Tutorial 16: Client-Side Scripting 101 - HTML with Style | WebReference

Tutorial 16: Client-Side Scripting 101 - HTML with Style


Tutorial 16: Client-Side Scripting 101

So what is a script anyway?

HTML is, as I've said before, a language used to create hyperlinked text documents, which as a total comprise what is called the World Wide Web. CSS is a language used to control the presentation of these documents. Sometimes, these documents are not static, unchanging texts, but are created by computers on-the-fly. To facilitate this, technologies were developed several years ago that create Web pages dynamically. Programs that do this run on Web servers, and usually use data from some source (e.g. a database) and some user input (e.g. the data submitted via an HTML form), process these, and create output in the form of a Web page.

These kinds of programs differ from other kinds of computer programs in that their output is not sent to a screen, printer or file, but is a Web page. The output of these programs is no different from a static HTML document in any way. In order to write such programs, you have to learn HTML just as if you were designing a static set of documents. The only difference is that these programs automate the procedure.

However, after a while, someone came up with the idea of sticking programs straight into Web pages, so that these Web pages would turn into small applications that run on user's computers. These programs are called client-side scripts, because they run on the client (i.e. the browser displaying the document) as opposed to the server (i.e. the computer offering the document).

Scripts and name-calling

You can write scripts in any language you want, but they will only run on browsers that support that language. This means that, most of the time, you will be restricted to the language JavaScript, which is by far the most widely supported scripting language today. If you don't like it, you're out of luck. Alternatives include Microsoft's VBScript, which works fine but only on Internet Explorer. There are also various other scripting languages, but most of them require a plug-in or special browser to work, and as such are pretty useless on the Web.

Contrary to popular belief, JavaScript has very little to do with the programming language Java. It's called JavaScript because the syntax (the way you write programs) in JavaScript is in some ways similar to that in Java, and because JavaScript occasionally behaves in a way reminiscent of object-oriented languages (if you're not a programmer, you probably don't care what that is), of which Java is a very good example.
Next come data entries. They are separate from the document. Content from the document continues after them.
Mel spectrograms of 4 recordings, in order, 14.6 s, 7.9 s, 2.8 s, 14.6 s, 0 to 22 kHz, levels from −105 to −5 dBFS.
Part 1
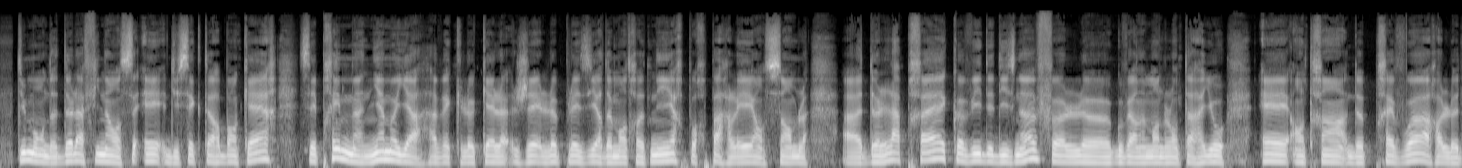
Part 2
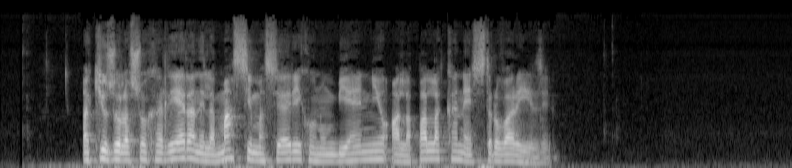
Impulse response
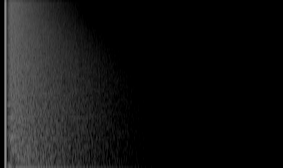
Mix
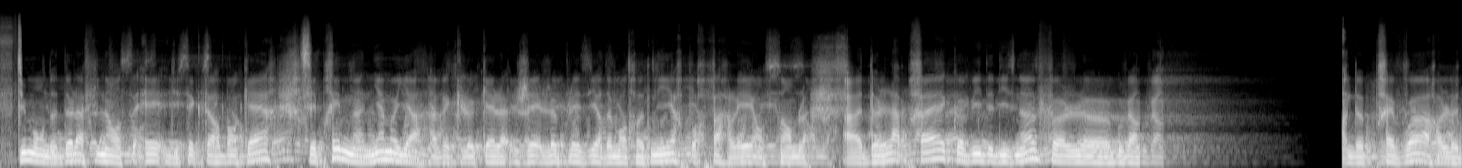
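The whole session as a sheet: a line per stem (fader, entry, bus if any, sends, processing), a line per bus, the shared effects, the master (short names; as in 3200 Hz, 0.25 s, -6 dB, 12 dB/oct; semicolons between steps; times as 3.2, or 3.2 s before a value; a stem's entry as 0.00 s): -0.5 dB, 0.00 s, muted 11.39–13.42, send -4 dB, echo send -8 dB, bell 1800 Hz +5.5 dB 0.61 oct; sustainer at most 110 dB/s
-8.0 dB, 1.80 s, no send, no echo send, dry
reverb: on, RT60 1.9 s, pre-delay 15 ms
echo: echo 0.238 s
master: treble ducked by the level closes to 810 Hz, closed at -16.5 dBFS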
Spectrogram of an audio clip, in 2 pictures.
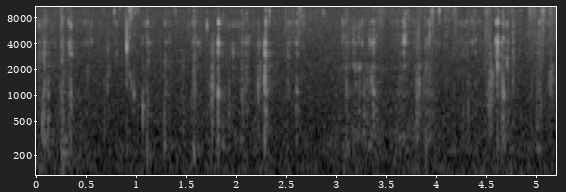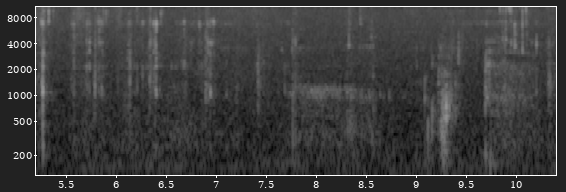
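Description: A person chewing a mouthful of flaky baked pastry close to the microphone, with soft wet mouth clicks and faint crackles, and a few louder clicks near the end.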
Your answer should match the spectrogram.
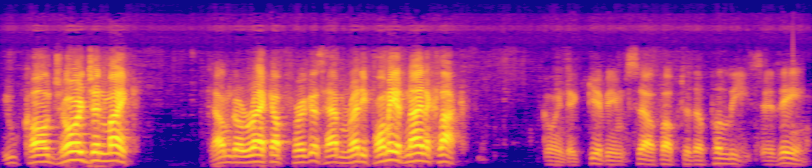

You could say that JavaScript was inspired by Java, but that's about it. Learning JavaScript won't get you any closer to knowing Java, and vice versa.

Microsoft calls its implementation of JavaScript "JScript," although the two are mostly the same, and usually the term "JavaScript" is used for both. You might also occasionally hear the name "ECMAScript." ECMAScript is a language, or rather a type of language, defined by the ECMA-262 standard, produced by ECMA, the European association for standardizing information and communication systems. ECMAScript evolved from JavaScript and JScript, and aimed to create a standard version of JavaScript syntax. Newer versions of both JavaScript and JScript in Navigator and Internet Explorer claim to conform to this standard. From now on, whenever I say "JavaScript," I mean all of the above. You might also chance upon the phrase "a JavaScript" used instead of "a script written in the JavaScript language." It's not that confusing. Really it isn't.


URL: http://www.webreference.com/html/tutorial16/1.html

Produced by Stephanos Piperoglou
Created: September 15, 1999
Revised: September 27, 1999